Gear acquisition syndrome (G.A.S.) is real, and unlike its gastrointestinal homonym, can be very costly to those who suffer from it. I remember how it all started, there I was wasting hours upon hours going through spec charts on some gear review site looking for the “best” camera for video and photography, the sharpest lens, or the light kit with the highest CRI only to realize that I couldn’t afford any of them, so off I went again to searching for something that I could pay for and that met my unrealistic expectations.
Out came the credit card, and a couple thousand dollars later the UPS guy will come with my beloved gear, and I would be happy for a while until a new product came out with incremental but ultimately meaningless improvement, then I would start the wasteful cycle again.
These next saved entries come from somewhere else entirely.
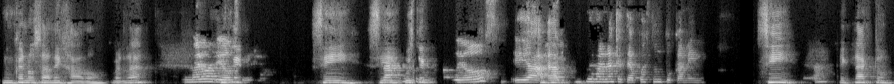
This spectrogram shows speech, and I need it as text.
nunca nos ha dejado, ¿verdad? Primero a Dios. Sí, sí. Usted... a Dios y a, la gente buena que te ha puesto en tu camino. Sí, exacto.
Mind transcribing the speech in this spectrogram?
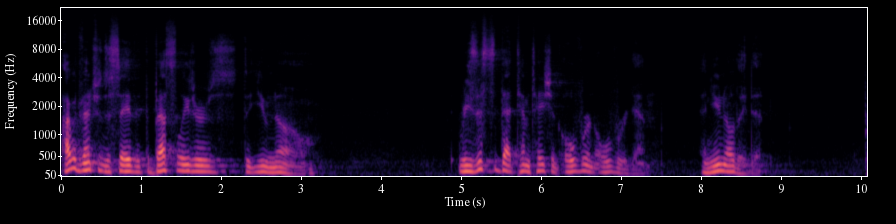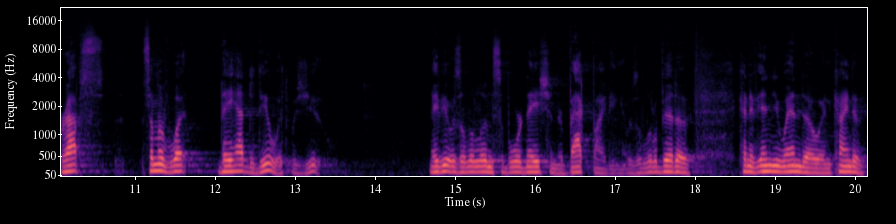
I would venture to say that the best leaders that you know resisted that temptation over and over again. And you know they did. Perhaps some of what they had to deal with was you. Maybe it was a little insubordination or backbiting. It was a little bit of kind of innuendo and kind of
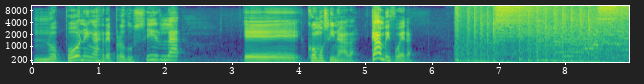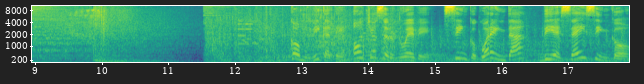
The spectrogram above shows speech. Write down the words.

That used to be me. Sad I know, but unfortunately, I’m far from the only one who used to suffer from a severe case of G.A.S.
As visual storytellers we become enamored of the process and the tools that we use for image creation, to the point that we can buy into the false belief that if only we could get our hands on this new camera and/or lens our projects would be so much better, that by eliminating the gear as a limiting factor we could become better at telling a story. The opposite is true actually, by working within the limitations of our equipment we are forced to be more creative, and resourceful.
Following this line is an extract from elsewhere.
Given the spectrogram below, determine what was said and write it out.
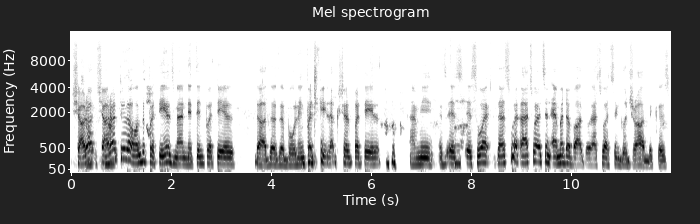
shout out shout out to the, all the Patels, man. Nitin Patel, the other the bowling Patel, Akshar Patel. I mean, it's it's it's what that's what that's why it's in Ahmedabad, bro. That's why it's in Gujarat because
There is so much work that goes into what happens before and after you press the record button and so many things that can go wrong that worrying about my camera and lens combination is now very low on my list of priorities. Once I understood that storytelling is part of who we are as a species, and that the images and sounds that I put together have the potential to convey meaningful emotions that can help us relate to one another, that was the moment I stopped caring about camera specs and started to care deeply about what is it that I want to share with everyone else.
So please do me a favor, and watch out for that G.A.S.